Debris

Flipping through the book, there’s a lot of debris. Some of it is more like piles, rubble, clutter, junk, or ruins, depending on which page you land on. The volume’s insistence on including so many different types of debris makes one think that there is something important about this seemingly unimportant form. In fact, these architects are much more interested in architecture as things rather than forms. Most of their projects look like they are in disuse—things that are falling apart, recycled, decomposing, and on their backsides. Perhaps in reaction to the pageantry of elegant and hyper-engineered surfaces of the digital age, debris ushers in a new cycle of decomposition to architectural discourse. However, unlike the previous antagonism and violence of deconstructivism, debris is more casual, informal, and nonchalant. According to the architects, debris has a purpose: It disrupts part-to-whole relations, celebrates ambiguity, and elevates the ordinary.

Inconclusive

Like their digital predecessors, this group is invested in formal complex exuberance. Unlike their precursors, this crew is invested in the misappropriation of citations and readymades to such a degree that disciplinary norms and hierarchies are overturned. Such preoccupations, however, are never explicitly acknowledged, and adopt a thinglike quality. Once noted, this degree of thingness becomes an index of contemporaneity: The 2000s are malleable, diagrammatic, and morphological, while the mid-to-late 2010s are full of referential things in semi-disarray. To an outsider, this shift may feel solipsistic and inconsequential—but make no mistake, this generation is distrustful of formal mastery, and instead agnostically embraces the detritus of what’s left of meaning. Nothing is taken for granted, and every thing is worked on as a medium of inquiry. For architecture, this novelty is not only formal, but also etymological in an intriguing, almost imperceptible, way.

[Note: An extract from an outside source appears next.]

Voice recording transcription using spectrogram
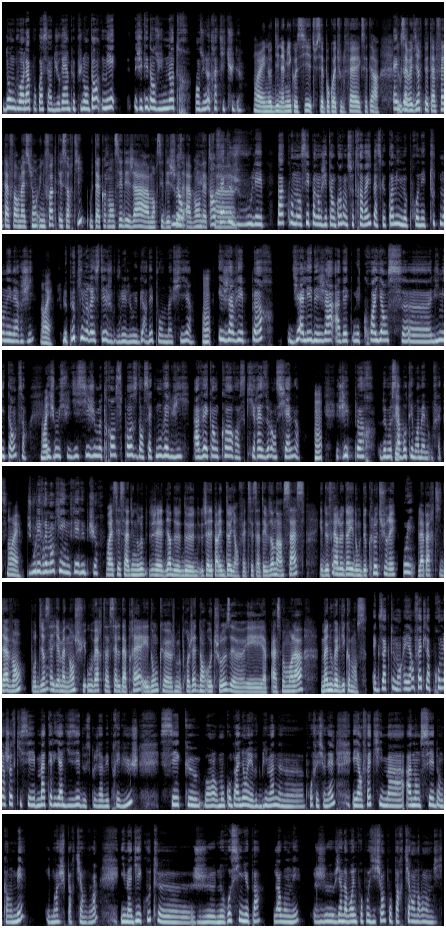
Donc voilà pourquoi ça a duré un peu plus longtemps, mais j'étais dans une autre, dans une autre attitude. Ouais, une autre dynamique aussi, et tu sais pourquoi tu le fais, etc. Donc ça veut dire que tu as fait ta formation une fois que tu es sortie, ou tu as commencé déjà à amorcer des choses avant d'être... En fait, euh, je voulais pas commencer pendant que j'étais encore dans ce travail, parce que comme il me prenait toute mon énergie, ouais. le peu qui me restait, je voulais le garder pour ma fille. Mm. Et j'avais peur d'y aller déjà avec mes croyances euh, limitantes. Et je me suis dit, si je me transpose dans cette nouvelle vie avec encore ce qui reste de l'ancienne, Mm. J'ai peur de me saboter moi-même en fait. Ouais. Je voulais vraiment qu'il y ait une vraie rupture. Ouais, c'est ça, d'une rupture. J'allais dire de, de, j'allais parler de deuil en fait. C'est ça. T'as besoin d'un sas et de faire le deuil et donc de clôturer oui. la partie d'avant pour dire ça y est maintenant, je suis ouverte à celle d'après et donc euh, je me projette dans autre chose euh, et à, ce moment-là, ma nouvelle vie commence. Exactement. Et en fait, la première chose qui s'est matérialisée de ce que j'avais prévu, c'est que bon, alors, mon compagnon est rugbyman euh, professionnel et en fait, il m'a annoncé donc en mai et moi je suis partie en juin. Il m'a dit écoute, euh, je ne resigne pas là où on est. Je viens d'avoir une proposition pour partir en Normandie.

Max Kuo designs with ALLTHATISSOLID and teaches at Harvard Graduate School of Design.

Related Stories